I began tentatively, cautiously easing the car over the deep corrugations as we bumped along, gear clattering away in the back.  While the state of the track was an impediment to speed and comfort, it was relatively clear and wide, and apparently quite safe.

I picked up speed as my confidence grew, and the bone-rattling furrows in the road flattened out.  Soon we were flying along at 80 km/h, clouds of red dust billowing behind us.  We were looking good for an early arrival at Alice Springs – we’d be able to relax, maybe find somewhere with a pool, have a few beers and get some much-needed rest after several days in the outback.

Almost imperceptibly at first, the steering wheel took on a mind of its own and the car began to drift, tyres losing their grip in a deep bank of sand covering the track.  I gunned the engine, hoping to maintain forward momentum.  There was no need for panic; the road was straight, wide and clear in both directions, and the sand drift petered out after a few hundred metres.

Suddenly a metal post, three quarters buried in the sand and almost invisible from a distance, reared up at a 70 degree angle in front of the car.  Braking sharply or swerving on the treacherous surface was impossible, and we braced for the inevitable impact, hitting with the crunching sound of metal tearing against metal.

I started to panic, jerking the car to an inelegant halt just beyond the sand drift.  Throwing the door open, we leapt from our seats to assess the damage.  Visions flew through my mind: shredded tyres, fuel tank torn open, spewing petrol onto the hot gravel, an engine hopelessly mangled by slivers of metal, axles mutilated and useless.  Imaginations running wild, we inspected the car.

Tyres looked ok.

No obvious fluids leaking from the undercarriage.

“Oh shit.”

Protruding from between the rear axle and the exhaust was the metal post, dangling about 10 centimetres above the ground.  I dropped to my knees to examine the damage, but the ground was baking hot, making a detailed assessment impossible.  Grasping the post, I made an ineffectual attempt to shake it loose, to no avail.
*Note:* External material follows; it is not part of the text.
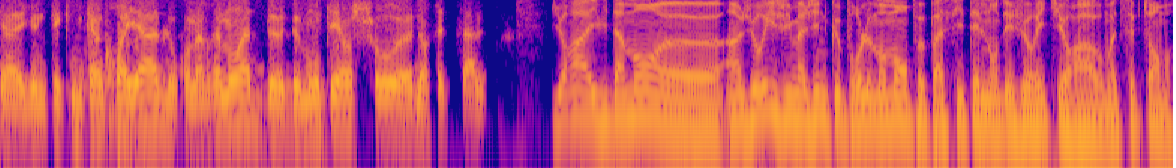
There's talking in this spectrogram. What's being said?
il y a, il y a une technique incroyable. Donc, on a vraiment hâte de, de monter un show euh, dans cette salle. Il y aura évidemment euh, un jury. J'imagine que pour le moment, on peut pas citer le nom des jurys qu'il y aura au mois de septembre.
“What the hell are we going to do?”

200 km from the nearest petrol station and mobile phone reception, we had few options.  We could wait in the car with the air conditioning running, hoping someone passed by before our water and petrol ran out.  We could set out for the main road on foot, hoping we didn’t die of heat exhaustion before we found help.  Or we could drive the car back to the main road, hoping not to exacerbate any damage that had already been done.

We resolved to try driving back, figuring we would find out pretty quickly if anything serious was wrong.  After about 10 minutes of nervous staring at the temperature and fuel gauges, we arrived at the intersection.  The car seemed to be operating fine, but we still had the metal post hanging from its underside like an arrow emerging from armour.  We had no idea of the severity of the wound beneath, but seeing as we had made it that far, decided we might as well strike out for the petrol station at Eridunda.

By the time we reached Eridunda we had travelled more than 200 km, with no apparent problem other than a constant rattling of metal under the car.  My heart rate was beginning to return to normal; although Eridunda is little more than a road house and petrol station, at least there was a constant flow of traffic.  There was also a source of shade there, allowing us to clamber underneath the car without burning ourselves on the blistering hot ground.

There didn’t seem to be any serious damage.  The post was aluminium, a soft metal heated even softer by the sun, and had merely bent itself around the axle.  Relief washed over me.  We were going to make it to Alice Springs on time, our car was not going to need an expensive repair job, and we were safe.  With the assistance of a local, we extricated the warped, torn post, and soon were flying down the highway again, this time with a new resolve to stick to sealed roads until we reached our destination.